If you lead a highly active lifestyle or sweat excessively, you will require more water daily to replenish water loss. Additionally, the more you weigh, the more water you need to drink. Focus on replacing the water you lose per day. Adjust the recommended intake upward if you have higher-than-normal fluid loss.
A great way to measure water loss is to weigh yourself before and after a workout and replace the water weight in ounces. Water loss as little as 1.5 pounds for a 150 pound person can impair cognitive abilities, according to 2013 research published in the "American College of Sports Medicine Health and Fitness Journal."
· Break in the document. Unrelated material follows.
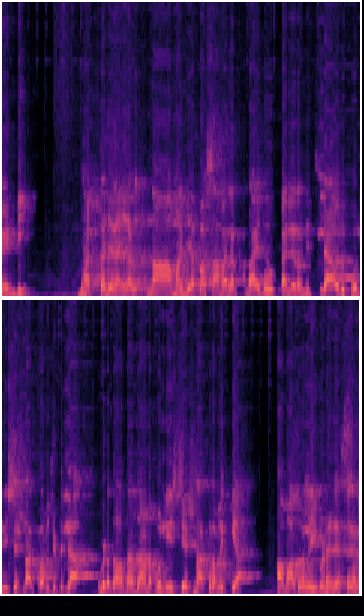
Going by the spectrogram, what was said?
വേണ്ടി ഭക്തജനങ്ങൾ നാമജപ സമരം അതായത് കല്ലെറിഞ്ഞിട്ടില്ല ഒരു പോലീസ് സ്റ്റേഷൻ ആക്രമിച്ചിട്ടില്ല ഇവിടെ നടന്നതാണ് പോലീസ് സ്റ്റേഷൻ ആക്രമിക്കുക. ആ മാത്രമല്ല ഇവിടെ രസകര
The average adult will lose around 2550 ml or 86 ounces of water daily through the skin, breathing, urine, and gastrointestinal outputs. The goal is to balance water input with output.
Dehydration From Not Drinking Enough Water
Dehydration occurs when your body doesn’t have enough water to function properly. You can become dehydrated if you don’t drink enough water, especially if you are losing an increased amount due to activity level or environment. Harvard Medical School indicates the signs of dehydration include dark urine, weakness, dizziness, confusion, and low blood pressure.
Thirst is the body's natural mechanism to signal that you need water. Thirst may not a good indication of when you need to drink water. By the time you feel thirsty, you could be headed for dehydration. The sense of thirst diminishes as we age, so older adults may not know if they are dehydrated.
Precautions With Drinking Water
With any nutrient, certain conditions can affect your needs, including water. Anyone with kidney problems or congestive heart failure should consult their doctor to obtain an recommended amount of water per day.
Also, those taking medications such as diuretics, non steroidal anti-inflammatory drugs (NSAIDs), ibuprofen, or naproxen should talk to their doctor because a certain level of hydration is essential when taking these. Conditions such as diarrhea and vomiting will also lead to a greater need for water.
How to Increase Water Consumption
If you aren't a fan of drinking plain water, there are some ways to jazz up your drink. Adding fresh fruit, such as raspberries, blueberries or orange slices can make boring water more exciting. Drinking juice can add a lot of sugar to your diet, but diluting your juice with water can be a way to add more water each day. If soda is your drink of choice, try a flavored sparkling water to get the fizz you love without all of the sugar and calories.
- World Health Organization: Water Requirements, Impinging Factors, and Recommended Intakes
- News in Physiological Sciences; "The Physiological Regulation of Thirst and Fluid Intake"; McKinley and Johnson; 2004
- Fluid Physiology: "Water Turnover in the Body"; Kerry Brandis
- Pubmed Health: Dehydration
- National Academies of Sciences: Report Sets Dietary Intake Levels for Water, Salt, and Potassium To Maintain Health and Reduce Chronic Disease Risk
- Harvard Medical School: Water and Health: Follow Your Thirst
- Nutrition Reviews: Water, Hydration, and Health
- Harvard Medical School: How Much Water Should You Drink?
- Centers for Disease Control: Daily Water Intake Among U.S. Men and Women, 2009–2012
- PLoS One: No Evidence of Dehydration with Moderate Daily Coffee Intake: A Counterbalanced Cross-Over Study in a Free-Living Population
- ACSM Health and Fitness Journal: The Hydration Equation: Update on Water Balance and Cognitive Performance